Multi-voicing. The adoption of many persona, the presence of contradictory voices, of phrases and of words within the phrase; a find of sung ‘free indirect discourse’, where changes in tone and delivery indicate different origins for the voice (different persona) or of a change of attitude towards the word or phrase sung (its truth value). All these ambiguities of voice, these ghosts and guests, visitants and revenants, bidden and unbidden, contribute to the poly-vocality of the songs, there peopling in the plural, and so to their polysemy; their semantic ambiguity or richness. This extension of meaning is the equivalent of that from a restricted lexical cohesion (the simple meaning of commonsense realism) to an extended lexical cohesion (the kind of meaning often used in poetry, often referred to as its ‘symbolism’, its ability to reach general topics, to extend into metaphysical realms of meaning). And so we move from a single ‘Truth’, a telling, an instruction, a performance in imperative mode, to the co-presence of mutually conflicting ‘truths’, irreconcilable points of view – ‘dialogic’ in the proper sense of the term.

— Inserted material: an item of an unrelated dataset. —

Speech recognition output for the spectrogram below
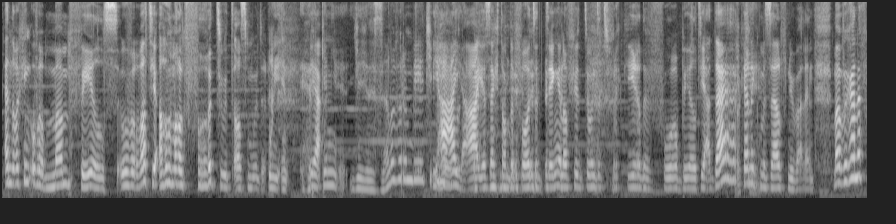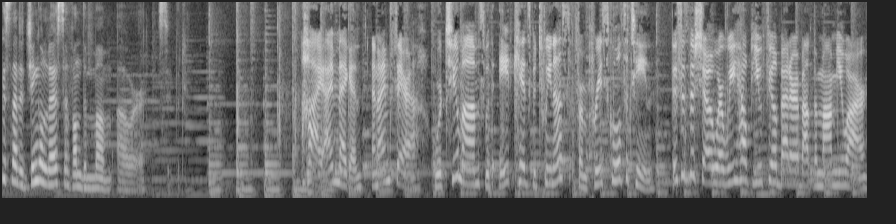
en dat ging over mum fails. Over wat je allemaal fout doet als moeder. Oei, en herken ja. je jezelf er een beetje ja, in? Ja, je zegt dan de foute dingen of je toont het verkeerde voorbeeld. Ja, daar herken okay. ik mezelf nu wel in. Maar we gaan even naar de jingle luisteren van The Mum Hour. Super. Hi, I'm Megan. And I'm Sarah. We're two moms with eight kids between us from preschool to teen. This is the show where we help you feel better about the mom you are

And we find ourselves in the self-contradictory presence of a guru who offers no final truths, even if he offers critiques of our materialist love of the world: a love which appears to kills its object even as it limits the range of the subject.


Or both in one. As when assertion and denial co exist on the (syntagmatic) level of succession – without the last phrase having the ‘last word’... Or: as when a single voice offers both, an idle voice caught in an ironic delivery; simultaneous assertion and denial; the presence of a middle voice? So posing for the listener the perilous question: which ‘truth’ to chose, which ‘insight’ to follow? Irony may offer the negative, or the undecidable co-existence of both meanings… perhaps indicating the presence of a genuine aporia in the problem alluded to… So leaving the final choice at the mercy (of the ideology… or mood) of the listener.



‘…but I may be wrong.’






Copyright 2008, Peter Nesteruk